Though all appears to be quiet on the public records front in California after a proposed rollback tucked into a budget deal brought an outpouring of criticism and several political dances, the events of last week still haunt the Golden State’s citizens.
And rightly so. There are still many unanswered questions about why language weakening public records laws for California cities (by allowing them to “opt out” of records act compliance) was included as part of the budget process.
The budget bill itself cites that requiring local governments to follow those provisions (versus just giving them the option) has financial implications for the state. In 2011, the Commission on State Mandates decided that the state would reimburse local governments for certain public records costs. This decision came from a voter-approved initiative that required the state to repay local governments for state-mandated measures. Perhaps this is why the legislature thought that destabilizing local-records access could be a cost-saving measure, one that simply saved the state money by ensuring that fewer records-related reimbursements have to be paid.
Is the current law really costing the state money though?
It’s actually unclear at this point whether local governments are billing the state for public records costs and what costs they might be billing. Some articles suggest local governments charge the state for the staff time spent responding to requests, while others suggest local governments have yet to send a single bill to the state.
One thing that different sources agree on is that — whether or not the state has received any bills — it has not yet paid them. Part of the reason is that there appear to be no guidelines yet for what public records costs local governments are even eligible to reimbursed for by the state, though it looks like the Commission on State Mandates is working on addressing that.
So where did the purported “tens of millions” of dollars in savings come from when the proposal to cut requirements was made?
This figure is attributed to the California’s Legislative Analyst’s Office, and at least one article states the figure is based on estimates for the costs of a similar reimbursement arrangement under the state’s public meetings act.
Then comes this figure: that estimated $10-20 million in savings by eliminating public records requirements would only amount to 0.02 percent percent of the state’s general-fund budget — and the state has a $1.1 billion surplus.
This isn’t the first time the state has looked at trying to find savings by cutting back transparency requirements for local governments. Last year, the state rolled back its public meetings requirements for local governments as part of the 2012 budget bill. The reasoning was, again, that the state was on the hook for costs related to a mandate: specifically for the posting of meeting agendas and minutes.
State officials say local governments have never stopped following state-mandated measures, even after they are no longer mandated. That was part of the defense for trying to scrap the public records requirements this year.
We understand that many state and local governments are looking to save money, but transparency programs don’t have to be expensive and they should never find their way to the chopping block without careful consideration of what their elimination might mean. Access to public records empowers journalists to uncover stories like the corruption in Bell, where elected officials were giving themselves unheard-of raises. It also leads to investigations like the one uncovering safety concerns caused by deficient materials used on the Bay Bridge.

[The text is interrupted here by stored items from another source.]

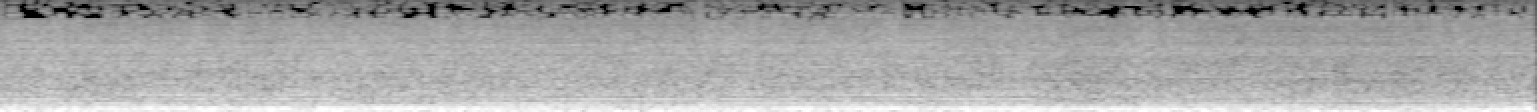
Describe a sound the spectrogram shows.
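A lawn mower engine hums steadily while cutting grass.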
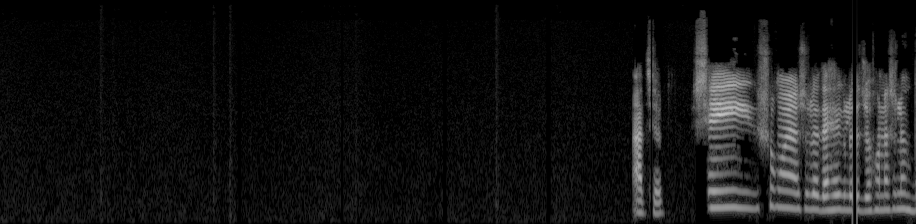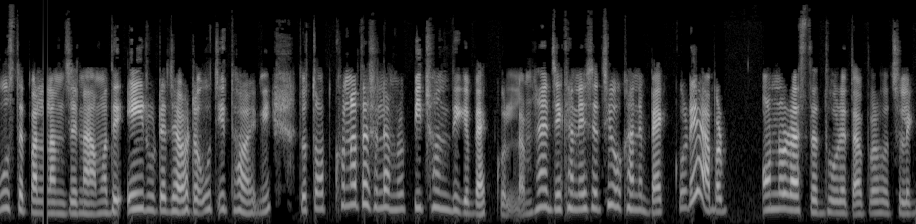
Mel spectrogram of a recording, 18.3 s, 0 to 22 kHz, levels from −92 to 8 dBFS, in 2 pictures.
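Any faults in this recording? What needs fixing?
Gaps between stream segments cut hard-edged silent holes, 8 to 45 ms long, at 1.38, 2.39, 3.42, 4.44, 5.47, 6.51, 8.53 and 9.60 s, roughly once per one-second segment, because the segment timestamps don't quite meet. Fix the segmenter so each segment's timestamps line up exactly with the end of the previous one.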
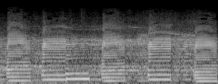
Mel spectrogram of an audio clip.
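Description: Background music: a quick melodic line of short notes, about four or five a second, at a steady beat.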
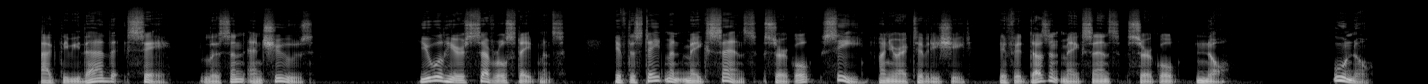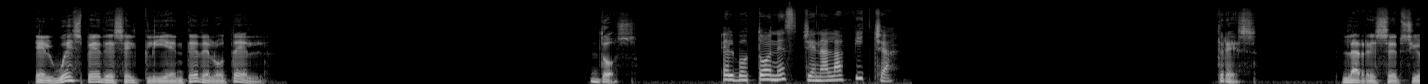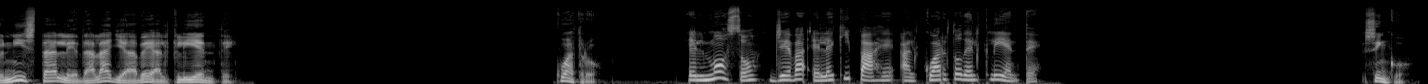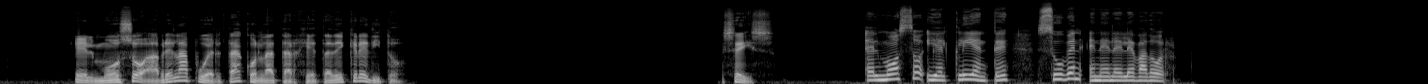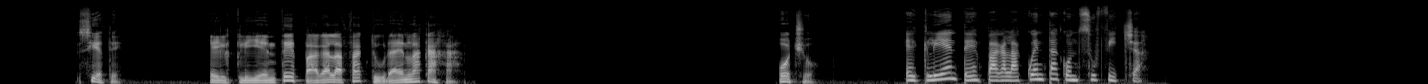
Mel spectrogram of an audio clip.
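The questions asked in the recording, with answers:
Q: El huésped es el cliente del hotel.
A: Sí

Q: El botón es llena la ficha.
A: No

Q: La recepcionista le da la llave al cliente.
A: Sí

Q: El mozo lleva el equipaje al cuarto del cliente.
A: Sí

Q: El mozo abre la puerta con la tarjeta de crédito.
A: No

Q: El mozo y el cliente suben en el elevador.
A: Sí

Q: El cliente paga la factura en la caja.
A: Sí

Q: El cliente paga la cuenta con su ficha.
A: No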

There might be changes that could be made to eliminate the state’s financial stake in the public records process, if that is all it is looking to do. In fact, the legislature is now looking at a proposed constitutional amendment that would shift the costs from the state to the local governments, while maintaining strong language for providing public records. The language for this amendment remains to be seen, of course, but the legislature has a chance to do something right here.It’s when times get tough that people need access to information more than ever. And as long as a state has determined to be involved in the way its local governments administer that access, then it is up to that state to ensure that the people’s right to know is preserved — not damaged.
We hope the state legislature and executive branch will take this opportunity to continue to ensure strong measures for transparency and accountability at all levels of government, regardless of what financial ties are decided upon.
Photo by Flickr user Tax Credits.